Book 3: George Frideric Handel, a fantasy/dystopic novel about a society that forgot their past and thus was destined to repeat the horrors they had once fled, The Christmas story in the New Testament
4). Where did the concept come from and did it alter from the first version?
My original intention with the first book (I hadn’t always intended it to be a series) was to write a novel in such a way that I could bring the story of Joan of Arc to teens. I had read the book, Personal Recollections of Joan of Arc, by Mark Twain, and was so moved by it, that I wanted my children and other youth to experience what I had felt. I knew most kids wouldn’t want to read a 600 page, literary novel, so I came up with the idea of the Literary Loom which allowed my characters to travel through books, and thus I could retell Joan’s story in a way that teens could relate to. Then the stories grew from there.
5). What's next for you?

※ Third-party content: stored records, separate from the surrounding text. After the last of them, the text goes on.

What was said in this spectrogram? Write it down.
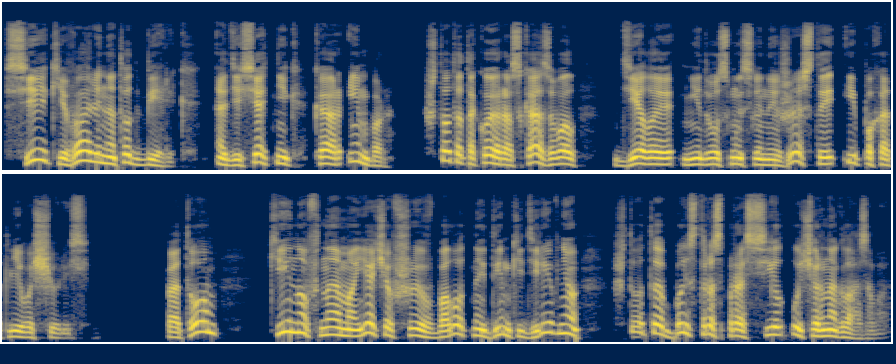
Все кивали на тот берег, а десятник Кар-Имбар что-то такое рассказывал делая недвусмысленные жесты и похотливо щурясь. Потом, кинув на маячившую в болотной дымке деревню, что-то быстро спросил у Черноглазого.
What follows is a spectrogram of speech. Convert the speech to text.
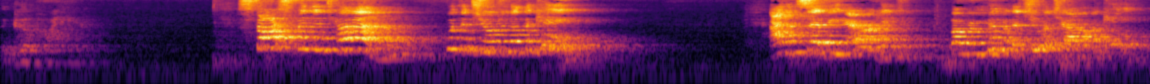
The good part here. Start spending time with the children of the king. I didn't say be arrogant, but remember that you're a child of a king.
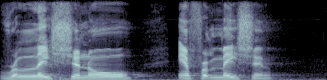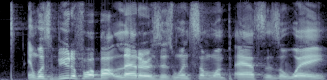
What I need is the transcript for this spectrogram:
relational information and what's beautiful about letters is when someone passes away,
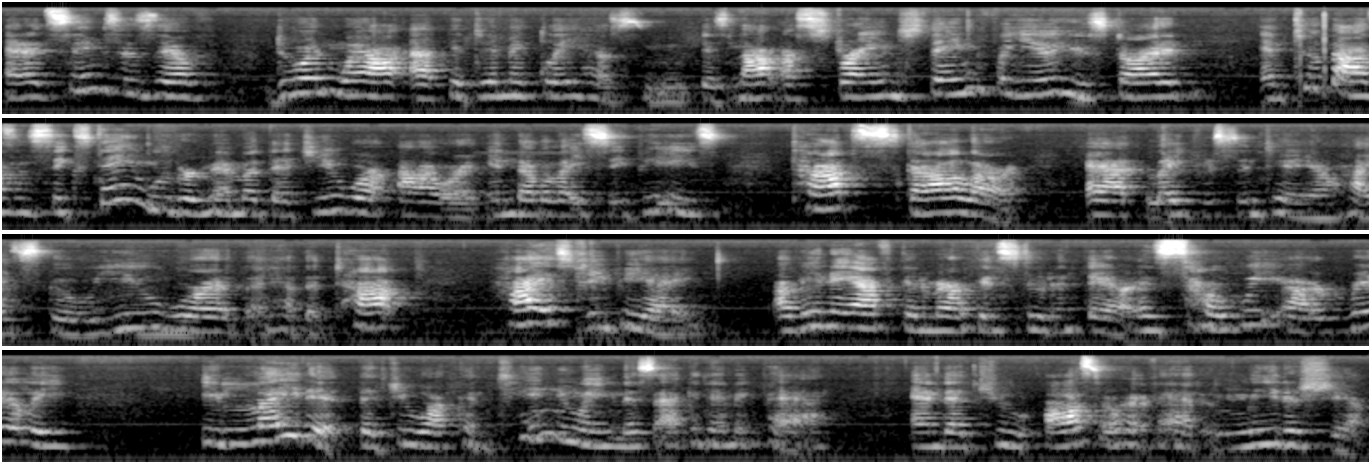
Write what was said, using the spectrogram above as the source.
And it seems as if doing well academically has, is not a strange thing for you. You started in 2016. We remember that you were our NAACP's top scholar at Lakeview Centennial High School. You were the, had the top, highest GPA of any African American student there. And so we are really elated that you are continuing this academic path and that you also have had leadership.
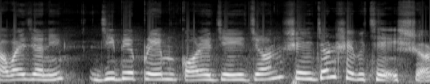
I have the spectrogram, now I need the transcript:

I love to write historical novels. Besides the Quantum Faith Effect series, I have two WWII novels that are closely based on true stories that have been published. I have plans to work on another one of those. I’m just waiting to hear back from a gentleman in Eastern Germany who is translating the notes of a particular man who was a missionary behind the Iron Curtain in Communist East Germany when that was against the law. I hope there is enough for a story there—I won’t know until I get the notes.
Currently I am working on an Old West Historical Romance series. I am also working on illustrating a children’s picture book for a manuscript I had written several years ago. That is entitled: My Friend is a Tree. (I’m a botanist and a tree hugger in my spare time).